We slept soundly, grabbed coffee and rolls at a shop nearby, and had a wonderful four hours or so at the Vatican. Then we strolled around Rome in the afternoon.
See our photo essays on
- St. Peter’s Square,
- St. Peter’s Basilica,
- the Vatican Museums, and
- strolling around Rome, including wine as cheap as bottled water and a tour of the famed ruins of the Coliseum. “I could feel the awesome power of the Caesars that sought to destroy Christianity,” my friend Bruce Johnson wrote about his visit there. I could, too. My sons’ imagination of what went on at the Coliseum was sparked by the film, Gladiator.
Prices for food, computer equipment, even postcards in Rome seemed about double what they are in America and Turkey.
Getting around Rome wasn’t easy. There were inexplicable delays of one hour or more on the trains to and from the port of Civitavecchia, where the Grand Princess was docked.
Places that see masses of tourists, like the Coliseum in Rome, don’t take credit cards, only cash, so we had to search around for nearly an hour to find an ATM machine that worked (two of them were out of money at lunch time), and when we walked into a bank and waited in line, they told us we could only get cash from the machines. Money changers charge an arm and a leg.
In short, I did not come away with positive impressions of the service sector in Rome. If the trains and the financial sector worked more efficiently, we would have been able to see more in our limited time.
Even so, one cannot deny the magnificence of the Rome that once was, and the remnants that still exist, even if the Rome of today is well past its prime. And maybe I am just an arrogant American, seeing decline and decadence in Rome when my own country will be hard pressed to make nearly the long-term contribution to Western if not world civilization — to art, architecture, religion, government, and cuisine — that Rome has done over the centuries.
The Roman Empire lasted 500 years in Western Europe, and a thousand years in Eastern Europe and Asia Minor. America has been influential on the world stage less than 250 years. Is there any chance that we will match the glory of Rome?
I tweet: In Rome. Faces on street, in metro look familiar.
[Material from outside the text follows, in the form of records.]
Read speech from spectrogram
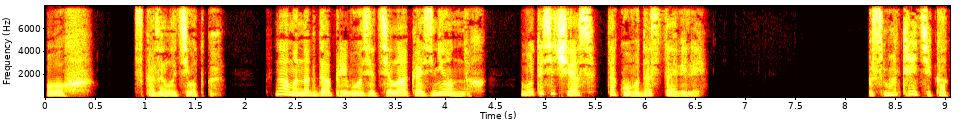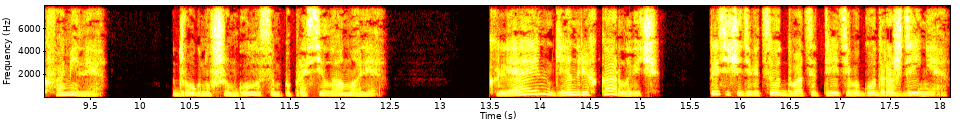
«Ох», — сказала тетка, — «к нам иногда привозят тела казненных, вот и сейчас такого доставили». «Посмотрите, как фамилия», дрогнувшим голосом попросила Амалия. «Кляйн Генрих Карлович, 1923 года рождения»,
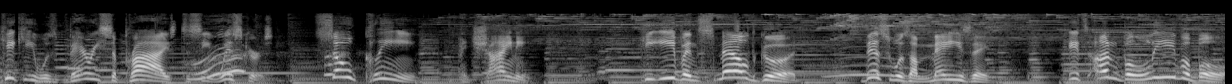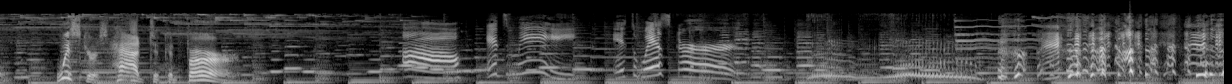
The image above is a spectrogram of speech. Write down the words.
Kiki was very surprised to see Huh? Whiskers so clean and shiny. He even smelled good. This was amazing. It's unbelievable. Whiskers had to confirm. Oh, it's me. It's Whiskers.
Italians look a lot more like “Americans” than do the Turks….
Yes, as an American, I felt a definite, intuitive kinship with the Romans.
In Innocents Abroad, Mark Twain offered something of a mocking portrait of the Old World, especially Rome and the Vatican. “It makes me dizzy, to think of the Vatican–of its wilderness of statues, paintings, and curiosities of every description and every age. The ‘old masters’ (especially in sculpture) fairly swarm, there,” he wrote. “I can not write about the Vatican. I think I shall never remember any thing I saw there distinctly but the mummies, and the Transfiguration, by Raphael, and some other things it is not necessary to mention now.”
He referred to sculptures by Mr. Michael Angelo, and paintings by so many Old Masters that it was overwhelming and he wished that some of them “had died a little younger.” Twain and his compatriots also liked to ask impertinent questions of the tour guides. When shown a tomb, a statue or a mummy, they’d ask, “Is he dead?” The guide would look incredulous. “Of course he’s dead. He died 10 centuries ago.” This became a running gag.
I’m sure my son Alex could relate.